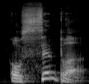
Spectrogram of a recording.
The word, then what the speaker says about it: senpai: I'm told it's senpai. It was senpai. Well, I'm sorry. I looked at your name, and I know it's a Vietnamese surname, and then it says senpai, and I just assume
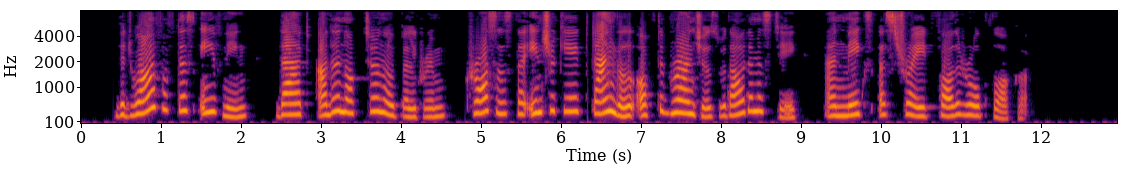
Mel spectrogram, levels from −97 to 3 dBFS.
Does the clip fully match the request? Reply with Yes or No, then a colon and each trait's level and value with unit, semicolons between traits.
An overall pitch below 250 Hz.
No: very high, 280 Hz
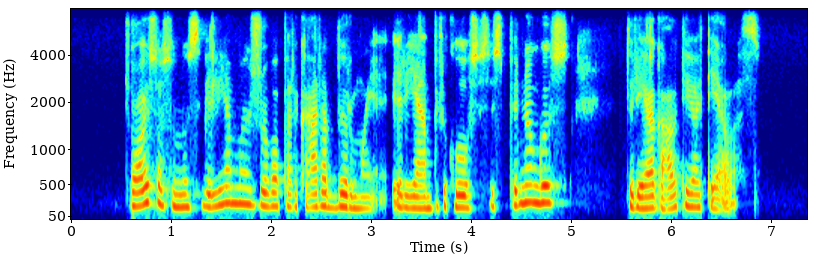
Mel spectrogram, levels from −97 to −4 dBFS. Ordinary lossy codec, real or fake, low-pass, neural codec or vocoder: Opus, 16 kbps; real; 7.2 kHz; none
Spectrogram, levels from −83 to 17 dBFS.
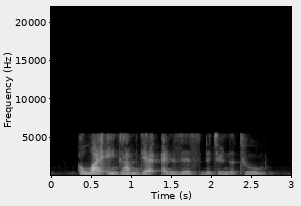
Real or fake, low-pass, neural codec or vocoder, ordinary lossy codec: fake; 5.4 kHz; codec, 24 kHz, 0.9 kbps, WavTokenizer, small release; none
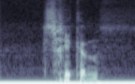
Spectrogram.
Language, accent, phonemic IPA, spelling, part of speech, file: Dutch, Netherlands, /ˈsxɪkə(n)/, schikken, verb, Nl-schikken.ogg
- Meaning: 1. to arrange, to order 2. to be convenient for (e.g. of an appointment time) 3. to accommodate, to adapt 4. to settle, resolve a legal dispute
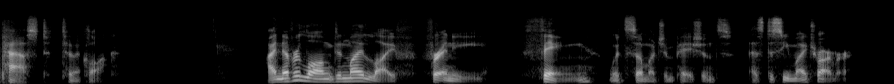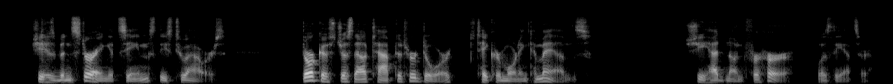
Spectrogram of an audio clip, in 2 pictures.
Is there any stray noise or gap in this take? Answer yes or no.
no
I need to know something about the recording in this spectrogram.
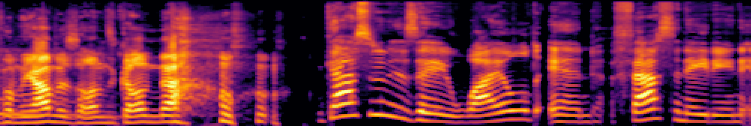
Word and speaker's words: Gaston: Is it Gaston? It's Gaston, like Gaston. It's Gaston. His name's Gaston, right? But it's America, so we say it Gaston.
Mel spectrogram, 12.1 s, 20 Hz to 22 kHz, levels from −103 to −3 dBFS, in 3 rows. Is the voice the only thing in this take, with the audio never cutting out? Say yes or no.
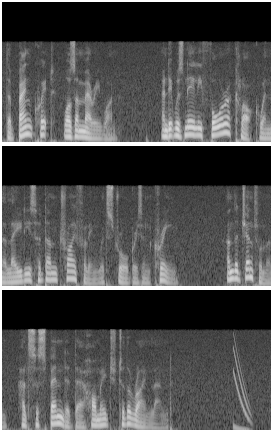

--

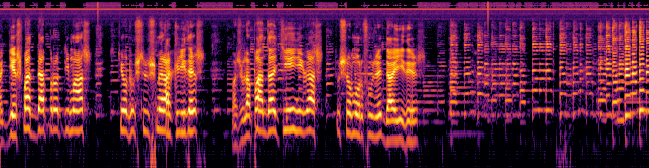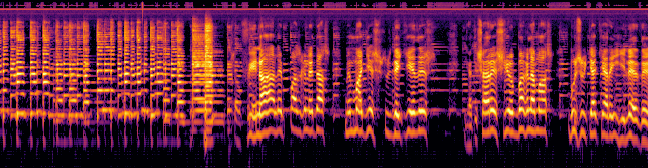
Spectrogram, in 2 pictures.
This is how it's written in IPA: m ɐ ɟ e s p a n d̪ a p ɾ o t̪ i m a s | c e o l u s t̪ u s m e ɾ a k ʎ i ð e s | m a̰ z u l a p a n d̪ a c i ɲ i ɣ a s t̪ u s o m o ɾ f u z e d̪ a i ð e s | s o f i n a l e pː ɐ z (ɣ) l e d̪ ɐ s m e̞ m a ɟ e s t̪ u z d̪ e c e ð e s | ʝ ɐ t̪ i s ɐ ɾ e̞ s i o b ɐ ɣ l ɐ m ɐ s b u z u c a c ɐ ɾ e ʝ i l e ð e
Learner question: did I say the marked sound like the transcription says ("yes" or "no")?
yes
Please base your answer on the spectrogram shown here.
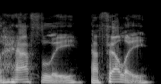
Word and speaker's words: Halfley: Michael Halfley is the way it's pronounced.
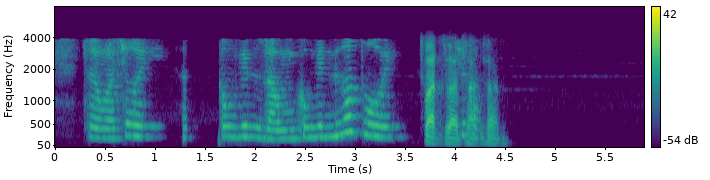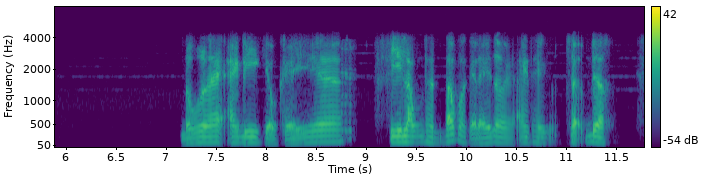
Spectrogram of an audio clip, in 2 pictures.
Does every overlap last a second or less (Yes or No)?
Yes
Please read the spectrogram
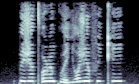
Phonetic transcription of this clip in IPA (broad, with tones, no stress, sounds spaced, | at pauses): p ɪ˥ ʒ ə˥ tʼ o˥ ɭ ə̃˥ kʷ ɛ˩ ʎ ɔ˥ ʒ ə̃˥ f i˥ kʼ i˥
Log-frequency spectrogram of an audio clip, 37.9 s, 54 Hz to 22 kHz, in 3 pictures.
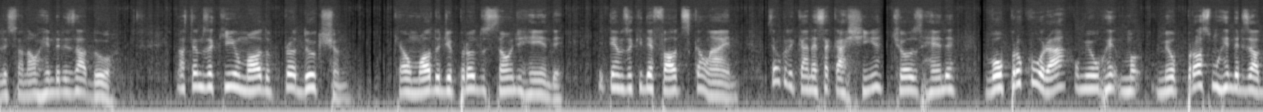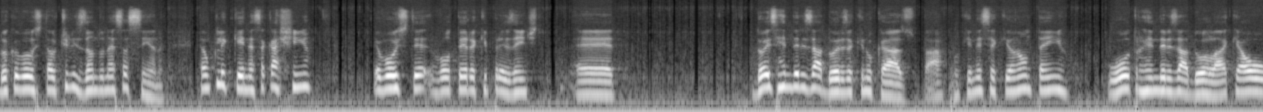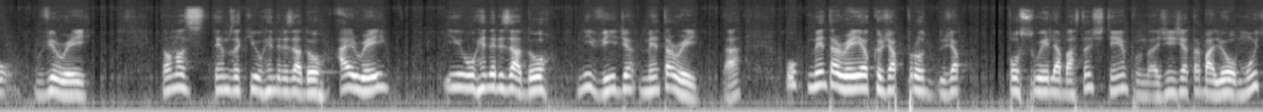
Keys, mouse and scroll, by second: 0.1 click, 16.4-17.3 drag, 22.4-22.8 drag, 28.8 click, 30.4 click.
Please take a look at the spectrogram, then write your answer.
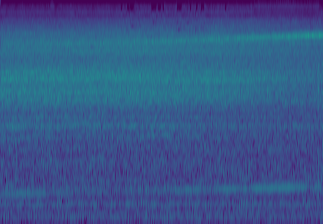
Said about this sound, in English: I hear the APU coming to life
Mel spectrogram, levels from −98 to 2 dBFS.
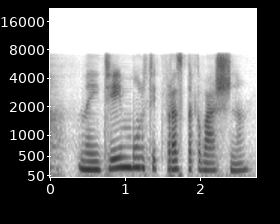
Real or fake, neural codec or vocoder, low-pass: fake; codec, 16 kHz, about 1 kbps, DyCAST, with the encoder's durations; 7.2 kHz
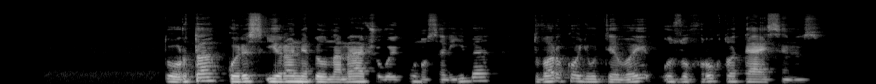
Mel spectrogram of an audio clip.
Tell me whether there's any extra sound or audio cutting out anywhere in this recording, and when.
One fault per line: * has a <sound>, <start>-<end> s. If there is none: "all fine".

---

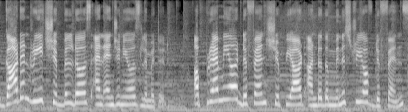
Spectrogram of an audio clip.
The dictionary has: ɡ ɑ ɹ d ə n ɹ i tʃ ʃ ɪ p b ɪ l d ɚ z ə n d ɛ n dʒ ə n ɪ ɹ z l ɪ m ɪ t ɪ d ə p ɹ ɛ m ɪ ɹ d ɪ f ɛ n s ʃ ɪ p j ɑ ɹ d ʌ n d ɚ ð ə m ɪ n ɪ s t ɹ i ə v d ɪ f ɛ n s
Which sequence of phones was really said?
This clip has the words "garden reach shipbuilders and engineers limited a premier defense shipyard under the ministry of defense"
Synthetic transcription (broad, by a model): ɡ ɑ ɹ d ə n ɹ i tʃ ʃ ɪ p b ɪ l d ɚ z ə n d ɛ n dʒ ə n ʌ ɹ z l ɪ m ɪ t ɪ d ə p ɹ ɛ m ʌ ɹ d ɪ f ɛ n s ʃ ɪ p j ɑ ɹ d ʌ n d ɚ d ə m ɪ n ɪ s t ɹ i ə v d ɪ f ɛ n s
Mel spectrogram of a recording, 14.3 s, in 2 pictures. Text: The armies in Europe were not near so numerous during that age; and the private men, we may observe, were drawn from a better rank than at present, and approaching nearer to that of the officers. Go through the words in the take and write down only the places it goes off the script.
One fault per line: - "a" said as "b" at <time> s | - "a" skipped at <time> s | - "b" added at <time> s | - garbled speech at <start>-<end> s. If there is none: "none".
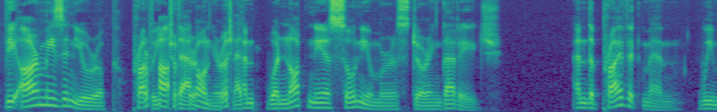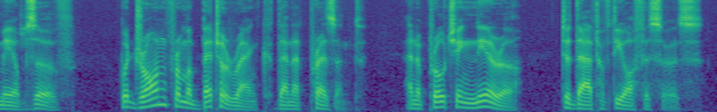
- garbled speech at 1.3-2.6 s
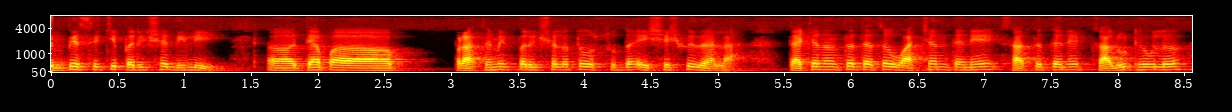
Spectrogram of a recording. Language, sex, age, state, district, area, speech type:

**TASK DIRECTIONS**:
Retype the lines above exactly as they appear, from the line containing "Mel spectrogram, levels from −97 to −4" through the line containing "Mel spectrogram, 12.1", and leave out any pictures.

**YOUR SOLUTION**:
Mel spectrogram, levels from −97 to −4 dBFS. Ordinary lossy codec, real or fake, low-pass, neural codec or vocoder: Opus, 16 kbps; real; 7.2 kHz; none
Spectrogram, levels from −83 to 17 dBFS.
Real or fake, low-pass, neural codec or vocoder, ordinary lossy codec: fake; 5.4 kHz; codec, 24 kHz, 0.9 kbps, WavTokenizer, small release; none
Spectrogram.
Language, accent, phonemic IPA, spelling, part of speech, file: Dutch, Netherlands, /ˈsxɪkə(n)/, schikken, verb, Nl-schikken.ogg
- Meaning: 1. to arrange, to order 2. to be convenient for (e.g. of an appointment time) 3. to accommodate, to adapt 4. to settle, resolve a legal dispute
Spectrogram of an audio clip, in 2 pictures.
Is there any stray noise or gap in this take? Answer yes or no.
no
I need to know something about the recording in this spectrogram.
Word and speaker's words: Gaston: Is it Gaston? It's Gaston, like Gaston. It's Gaston. His name's Gaston, right? But it's America, so we say it Gaston.
Mel spectrogram, 12.1 s, 20 Hz to 22 kHz, levels from −103 to −3 dBFS, in 3 rows. Is the voice the only thing in this take, with the audio never cutting out? Say yes or no.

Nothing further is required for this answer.